## RECORDS SUPPLIED
#####
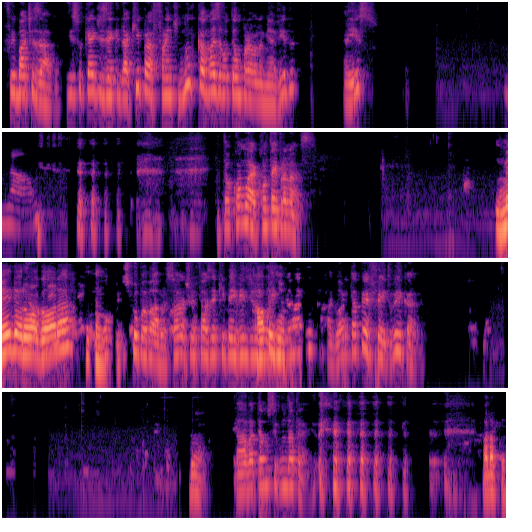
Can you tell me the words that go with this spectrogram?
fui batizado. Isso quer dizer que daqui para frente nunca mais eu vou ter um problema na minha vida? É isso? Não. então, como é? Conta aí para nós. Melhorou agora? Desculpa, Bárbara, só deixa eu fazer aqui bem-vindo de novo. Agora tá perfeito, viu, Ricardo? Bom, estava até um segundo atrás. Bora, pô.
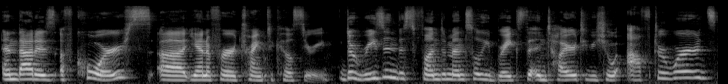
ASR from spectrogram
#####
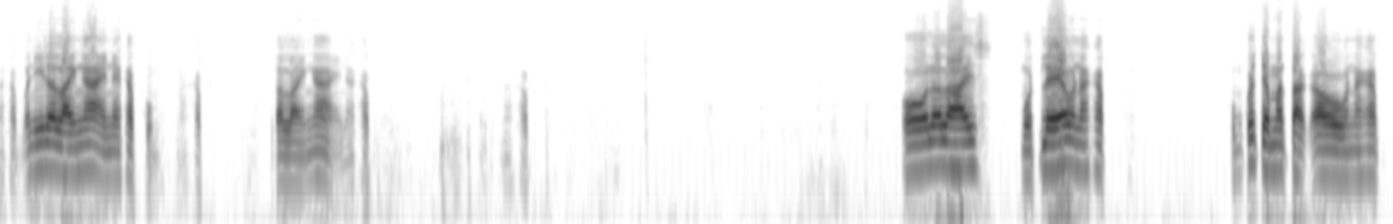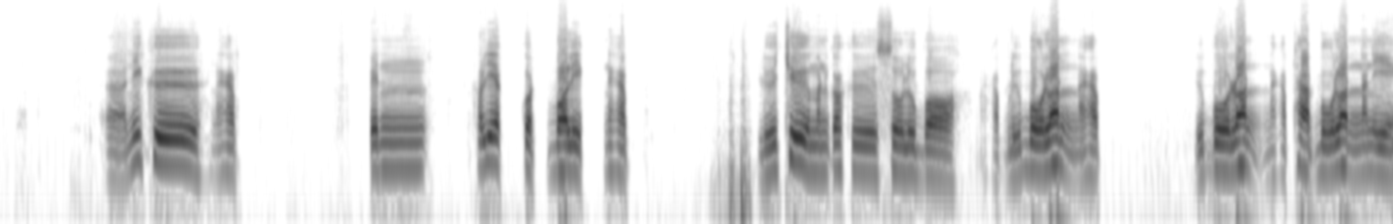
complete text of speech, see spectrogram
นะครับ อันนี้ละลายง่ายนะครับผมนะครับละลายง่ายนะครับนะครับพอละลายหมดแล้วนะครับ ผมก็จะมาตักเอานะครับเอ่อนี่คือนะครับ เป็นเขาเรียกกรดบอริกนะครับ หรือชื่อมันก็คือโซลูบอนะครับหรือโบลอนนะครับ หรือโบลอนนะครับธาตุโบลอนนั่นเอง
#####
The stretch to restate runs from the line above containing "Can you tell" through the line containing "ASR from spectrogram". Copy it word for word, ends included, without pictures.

Can you tell me the words that go with this spectrogram?
fui batizado. Isso quer dizer que daqui para frente nunca mais eu vou ter um problema na minha vida? É isso? Não. então, como é? Conta aí para nós. Melhorou agora? Desculpa, Bárbara, só deixa eu fazer aqui bem-vindo de novo. Agora tá perfeito, viu, Ricardo? Bom, estava até um segundo atrás. Bora, pô.
ASR from spectrogram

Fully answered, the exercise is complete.